When it comes to selecting tiles for your home, there's a variety of material and manufacturing options: natural stone, granite, limestone, marble, sandstone, and many more. This makes them especially versatile. (Plus, there are endless colors and patterns!) Whether you’re looking for the right option for your bathroom floor or something that works best in a kitchen, there’s a tile out there for you. We’ve curated options for different types of tiles to beautify your flooring, countertops, and backsplash.
There's nothing more classic than Venetian terrazzo tile. This one, Medley Green Rock Natural, merges graphics and colors beautifully to reveal a visually-appealing contemporary look. The Medley collection has three options: Classic, Rock, and Pop.
Inspired by the desert, the Painted Sands collection from Livden is colorful, fun, and vibrant—guaranteed to bring joy to any room. The Florida-made material is composed of recycled Polar Ice Terrazzo, with a half moon design on the Deco Sol piece reminiscent of summer sun-rays.
Cambria Quartz in Ivybridge is perfect for your kitchen countertops and other applicable surfaces. The Ivybridge features dainty dark teal veins with hints of gold shimmer against a white background.
The Highline collection utilizes raised graphic design that can be subtle or more defined based on the glaze chosen. The tiles can be customized using the Colorfill technique (colors shown are Gray, Twig, and Olive).
If you are looking for a surface that is modern, durable, and adaptable, look no further than Formica. The Dalmata Terrazzo Matrix, available for both commercial and residential use, can be used for countertops, sinks, and shower surrounds.
The Caesarstone Arabetto is a beautiful, complex option for your kitchen countertops and backsplashes. The tile can also be used on home furniture, like tables and side tables.
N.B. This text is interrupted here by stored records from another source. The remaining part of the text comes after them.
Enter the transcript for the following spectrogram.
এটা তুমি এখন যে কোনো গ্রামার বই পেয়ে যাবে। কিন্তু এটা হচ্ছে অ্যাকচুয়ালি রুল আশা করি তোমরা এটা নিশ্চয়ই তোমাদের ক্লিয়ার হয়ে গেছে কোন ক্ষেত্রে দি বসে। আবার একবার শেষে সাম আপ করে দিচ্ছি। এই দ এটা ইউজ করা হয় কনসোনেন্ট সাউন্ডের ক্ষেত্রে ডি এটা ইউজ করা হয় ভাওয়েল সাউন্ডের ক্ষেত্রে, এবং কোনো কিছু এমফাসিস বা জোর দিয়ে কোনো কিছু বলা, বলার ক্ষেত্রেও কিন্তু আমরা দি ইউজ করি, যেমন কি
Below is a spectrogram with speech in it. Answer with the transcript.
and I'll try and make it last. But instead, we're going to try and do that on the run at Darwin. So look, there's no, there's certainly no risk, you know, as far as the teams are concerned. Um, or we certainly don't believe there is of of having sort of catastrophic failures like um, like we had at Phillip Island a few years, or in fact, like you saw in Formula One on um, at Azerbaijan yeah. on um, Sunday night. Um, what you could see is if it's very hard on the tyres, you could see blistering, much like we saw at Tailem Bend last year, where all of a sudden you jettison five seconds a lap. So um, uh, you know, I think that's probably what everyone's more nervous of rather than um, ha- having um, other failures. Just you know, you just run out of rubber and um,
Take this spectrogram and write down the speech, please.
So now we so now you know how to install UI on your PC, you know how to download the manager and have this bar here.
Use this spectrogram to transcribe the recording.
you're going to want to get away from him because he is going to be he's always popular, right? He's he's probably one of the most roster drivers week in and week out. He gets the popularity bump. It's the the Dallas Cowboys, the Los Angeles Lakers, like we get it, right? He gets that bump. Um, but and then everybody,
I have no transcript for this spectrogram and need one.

The Saguaro Rainbow tile reimagines the great work of architect Frank Lloyd Wright. This artisanal tile will make the perfect centerpiece for your next design landscape.
Available in five earthy colors inspired by the Mediterranean, the Sunlit Days collection is also carbon-neutral, making it a great sustainable option.
Koros Mosaics displays a handcrafted geometric design that draws inspiration from the African weaving technique of mud cloth. The stone designs are laid using small marble stones, making it a lovely backsplash for a bathroom or kitchen.
For flooring inspired by the gardens and grottos of Italy, the Fornace Brioni collection features dynamic geometric shapes made by hand from artisan-crafted molds. The two tile pairing includes one cotto bianco and one cotto variegato.
This classic Calacatta marble design in engineered Quartz featuring soft grey wide veins and a vibrant white backdrop serves as a great addition for your kitchen or bathroom interiors. It doesn't require sealing and is non-porous.
With more surface texture than the other natural stones, slate is a great choice for wet areas where you may need slip resistance. But as a natural stone, it does require some maintenance, like regularly sealing its surface. It’s also prone to cracks, given its natural composition.
Of the types of natural stone that are made into tiles, granite is one of the strongest out there, and one of the easiest to maintain. As such, it’s perfect for high-traffic areas, wet areas, or really any area you’d want to put tile.
One of the most elegant natural stones out there, marble provides a classy look no matter where you install it. But while it’s a very pretty and highly durable stone, it’s porous, meaning it requires a bit of maintenance to keep clean—and it can scratch and stain easily.
Ceramic tiles allow for the most creativity, given that they can be customized with countless colors, patterns, shapes, and textures—some are even designed to look like wood. They’re more cost-effective than natural stone and just as durable.
While you won’t find large glass tiles on the floor, you might find glass mosaics. They’re particularly great in bathrooms, as glass is naturally water-resistant, plus the grout between each individual tile creates friction for a no-slip grip.
You can also go the synthetic route with your tiles by choosing vinyl. Vinyl tiles are flexible—in terms of both the material and the colors it can come in—making them feel softer underfoot than natural stone or ceramic. But they’re not particularly water-resistant, so keep them away from your bathroom. Vinyl tiles also come in peel-and-stick versions if you’re just looking for a decorative flooring option.